I thought back to a particular group of year six ethics students when we covered fatalism. One student argued passionately that your decisions could change your future, the other student argued equally passionately that your fate was fixed at birth.
There was plenty of passion. They held opposing views. But (and here’s the kicker) they listened to each other, and they built on ideas. They were eleven years old.
Thinking ‘if primary-aged students can debate ideas without taking out opponents, so can politicians’, off I went to meet Voices of Bradfield (VoB).
What did I find?
I found ordinary people like me at kitchen table conversations, get-togethers in local parks and online sessions with keynote speakers.
In early October 2021, I remember being galvanised watching Big Deal, the documentary about the influence of political lobbying in Australia, and listening to its director Craig Reucassel and Helen Haines, independent member for Indi, speak on a VoB panel.
That film was my tipping point. I signed up as a member that night and offered my superpower (volunteer management) to help VoB develop volunteer training and support.
In early January 2022, VoB found Nicolette Boele and proposed her to members as the community independent candidate. She was endorsed at an online vote during COVID-lockdown. I was really impressed with her personal character and professional career – I still am, in fact even more impressed the longer I see her in action. Nicolette is the most credentialed climate candidate in the country.
I moved across to Nicolette’s campaign team because Team Nic would run the volunteers. It quickly became obvious that the volunteer manager occupies a vastly different role inside a political campaign. A non-profit has its own in-house paid experts, but everyone was a volunteer on Team Nic – volunteers managing volunteers. I was a bit flummoxed to have people ask me about community events, as we learnt everything together.
In April and May, I worked full-time on the campaign and took leave of absence from Primary Ethics. It had become impossible to juggle paid work, campaign activities and family commitments without going insane.

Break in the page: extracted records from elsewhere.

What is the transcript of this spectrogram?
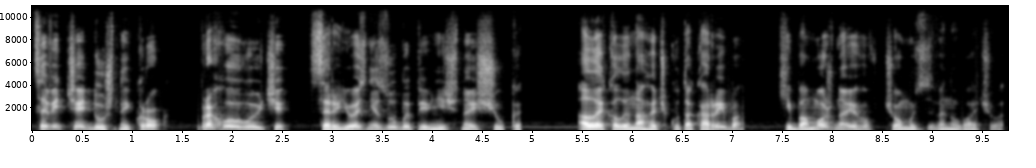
це відчайдушний крок, враховуючи серйозні зуби північної щуки, але коли на гачку така риба, хіба можна його в чомусь звинувачувати?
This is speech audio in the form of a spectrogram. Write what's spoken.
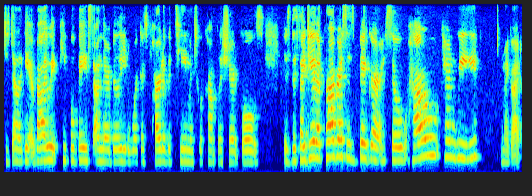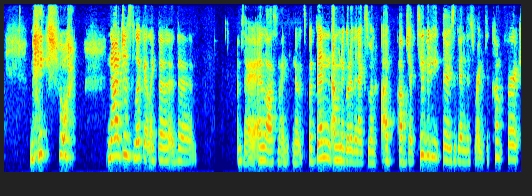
to delegate evaluate people based on their ability to work as part of a team and to accomplish shared goals there's this idea that progress is bigger so how can we oh my god make sure not just look at like the the I'm sorry, I lost my notes. But then I'm going to go to the next one. Ob- objectivity. There's again this right to comfort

Three weeks before the 2022 election, Team Nic had 400 volunteers. That number grew as around 140 people joined us to help on polling stations with our ‘volunteer for a day’ model. We had booth captains and two to four volunteers per shift throughout pre-polling and at all our priority polling stations on 21 May, 2022 – genuine volunteers, not paid people bussed in for the day who didn’t know which candidate they were handing out ‘how to vote’ cards for.

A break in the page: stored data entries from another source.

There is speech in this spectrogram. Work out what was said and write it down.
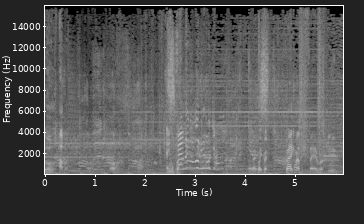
Oh, hammer. Anal bat. Wait, wait, wait. Craig, can I have a favour of you?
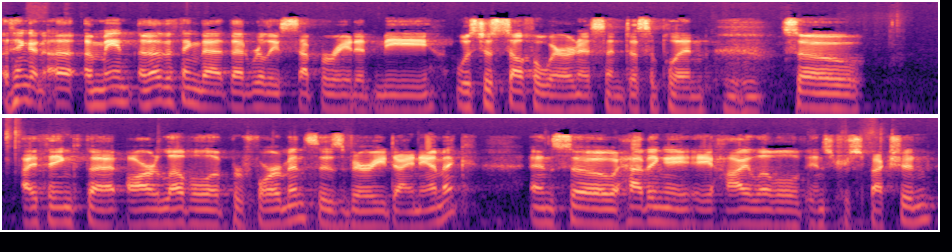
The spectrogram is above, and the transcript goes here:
I think an, a, main another thing that that really separated me was just self awareness and discipline. Mm-hmm. So I think that our level of performance is very dynamic. And so having a, a, high level of introspection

On election night we celebrated our efforts and achievements throughout the campaign. We’d done everything we could – worn shirts as human billboards, handed out flyers at train stations and shops, put up and waved corflutes, practised courageous conversations – and had lots of fun doing it. That night we went home happy and excited. Bradfield had never ever been left undeclared on the night of an election before.

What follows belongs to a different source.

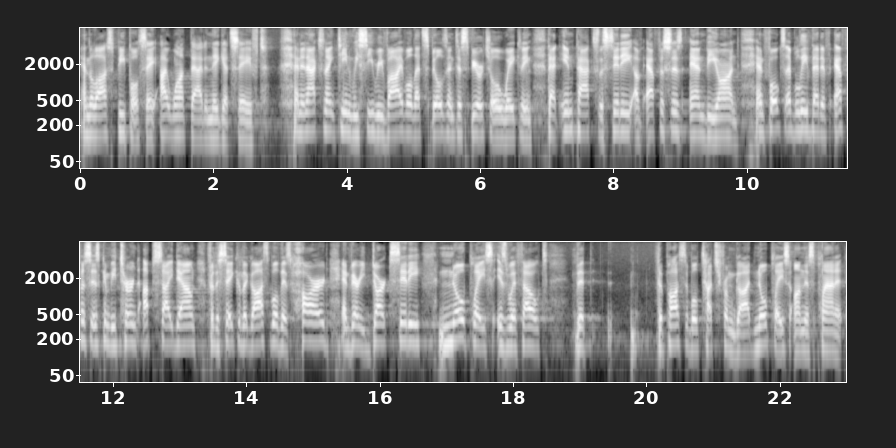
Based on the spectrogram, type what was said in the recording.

The AEC count opened and off went our trained scrutineers to observe. They went every day, standing for hours, as long as AEC counting continued.
Eventually the count was called: 46% Boele, 54% Liberal.
Better is possible
Nicolette and Team Nic had made history while mainstream media wasn’t looking:
• One of the country’s safest seats was now marginal;
• The Bradfield result couldn’t be decided on first preferences alone (for the first time ever);
• The incumbent retained the seat of Bradfield but suffered the largest swing against a sitting Liberal in the country – 15% swing on first preferences and a swing of 12% on two candidate preferred.
The rise of community independent candidates in the 2022 federal election and the 2023 NSW state election is built on a groundswell of people, who rolled their sleeves up and got to work.
The phrase ‘Someone ought to do something’, was not by itself, a helpful one. People who used it never added the rider ‘and that someone is me’.Terry Pratchett (one of my favourite authors) in Hogfather.
I love Terry Pratchett’s books because he expresses big ideas in simple English. Whenever I read them, I find myself nodding enthusiastically in agreement. Just as I did with that quote.
Do you think someone ought to do something? Might that someone be you?
Better is possible.